The former premiership player and Brownlow medallist has been in and out of prison in recent years as he struggled with his meth addiction, and served almost one year behind bars for stalking his ex-partner Maylea Tinecheff.
He had been scheduled to face a trial last September over more alleged family violence offences, but after charges of stalking and threatening to harm Ms Tinecheff were dropped, he pleaded guilty to 12 lesser offences.
He was sentenced to eight months in prison but it was backdated and with time already served, was able to walk free in August.
His lawyer Michael Tudori told AAP at the time his client was doing well and continuing to self-fund his rehabilitation with the Whitehaven Clinic, saying it was “a long road to recovery”.
Cousins recently opened up in an expletive-laden, paid TV documentary about his family, substance abuse and time in jail.
“I've stuffed things up royally. It's time, I think ... to get things right,” he told the Seven Network.
“In a perfect world I would've liked to have come out the other side a long time ago, but it hasn't been the case.”
Controversy over Ben Cousins interview
The interview sparked controversy among fans and commentators, with many feeling Cousins should not have been giving an interview at this time of his life.
Shanna Whan, the founder and CEO of charity ‘Sober in the Country’, described the interview as ‘appalling’ and ‘exploitative’.
“Last night Channel 7 aired a documentary called ‘Ben Cousins: Coming Clean’ – and I speak on behalf of plenty of us on the addictions frontline when I say it was the most grossly negligent, exploitative and abhorrent piece of media yet in 2020,” Whan wrote online.

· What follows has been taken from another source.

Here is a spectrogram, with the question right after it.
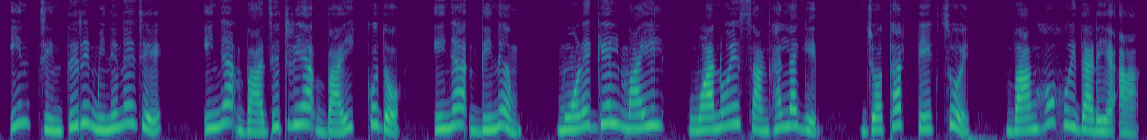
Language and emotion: Santali, fearful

“The misleading title was the first of endless ethical offences and breaches for which Channel 7 and the interviewer Basil Zempilas need to issue an apology; because Ben Cousins is clearly anything but ‘coming clean.’
“What he ‘is’ is a patently fragile, sick, and extremely vulnerable high-risk human being who was literally paraded like a monkey with appalling editing and a D-Grade soundtrack last night for nothing more than station-ratings.”

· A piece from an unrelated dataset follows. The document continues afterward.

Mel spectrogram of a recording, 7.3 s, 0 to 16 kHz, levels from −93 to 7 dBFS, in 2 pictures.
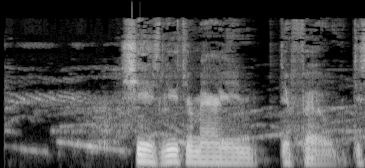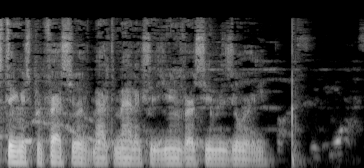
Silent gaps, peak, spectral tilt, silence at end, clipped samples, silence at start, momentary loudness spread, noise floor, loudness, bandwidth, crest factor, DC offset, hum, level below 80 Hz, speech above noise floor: none; 0 dBFS; -4 dB/octave; 0.25 s; under 0.1%; 0.05 s; 19 LU; -40 dBFS; -18 LUFS; 11.5 kHz; 18 dB; under 0.1%; none; -34 dBFS; 23 dB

And Whan doubled down on Wednesday night after Cousins’ latest arrest, tweeting: “Terribly sad to hear about Ben Cousins being back in jail. But not at all surprised.”

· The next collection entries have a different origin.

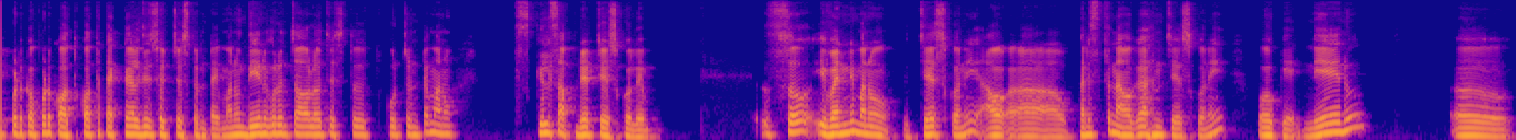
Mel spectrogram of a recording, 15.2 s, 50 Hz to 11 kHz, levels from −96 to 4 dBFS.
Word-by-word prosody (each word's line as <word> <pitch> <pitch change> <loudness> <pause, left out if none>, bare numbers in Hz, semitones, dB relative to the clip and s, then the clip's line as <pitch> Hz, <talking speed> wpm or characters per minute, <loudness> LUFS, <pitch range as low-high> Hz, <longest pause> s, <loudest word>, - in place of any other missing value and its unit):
ఎప్పటికప్పుడు 150 +2 0
కొత్త 140 -1 +3
కొత్త 145 -1 0
టెక్నాలజీసొచ్చేస్తుంటాయి. 140 -3 0
మనం 140 +2 +3
దీని 150 +1 +5
గురించి 155 -2 0
ఆలోచిస్తూ 145 0 -2 0.3
కూర్చుంటే 140 +1 -3
మనం 155 -2 -1 0.8
స్కిల్స్ 165 -1 0
అప్డేట్ 140 -1 +1
చేసుకోలేం. 110 -2 -1 1.4
సో 180 - +4 0.3
ఇవన్నీ 155 +5 +5
మనం 145 -3 +3 0.5
చేసుకొని 140 +2 0 0.2
ఆవ్ 135 0 +4
ఆహ్, 120 -1 -2
ఆవ్ 110 0 -5 0.2
పరిస్థితిని 140 +5 +1
అవగాహన 140 +1 +3
చేసుకొని. 120 - -4 0.5
ఓకే. 125 -3 -2 0.3
నేను 180 +7 +4 1.1
ఆహ్, 125 -3 +2
140 Hz, 105 wpm, -23 LUFS, 130-150 Hz, 1.4 s, దీని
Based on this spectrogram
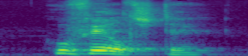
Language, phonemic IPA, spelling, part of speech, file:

“I am guessing that the 7 network won’t be “there for him” now that they’ve got their ratings and their dirt. Stay safe, Ben. And please know there’s a way out of this hell.”
Former Wallabies star Matt Giteau also expressed his anger on social media after the interview, along with scores of others.
“Channel 7 couldn’t care less about Ben Cousins in my opinion.. Just wanted the story,” Giteau wrote.
“I felt he was taken advantage of badly & the whole thing was just sad. Say what you want of him but I really hope he gets the help he desperately needs.”
Veteran AFL journalist Caroline Wilson also described parts of the interview as “beyond grubby" and “beyond demeaning.”
The Brownlow Medal winner and six-time All Australian played 238 games for West Coast before he was axed in 2007 after he was arrested on drug-related charges.
He was banned by the AFL for 12 months for bringing the game into disrepute soon after he was dumped by the Eagles.
He went on to play 32 games in two years at Richmond before retiring at the age of 32 at the end of the 2010 season.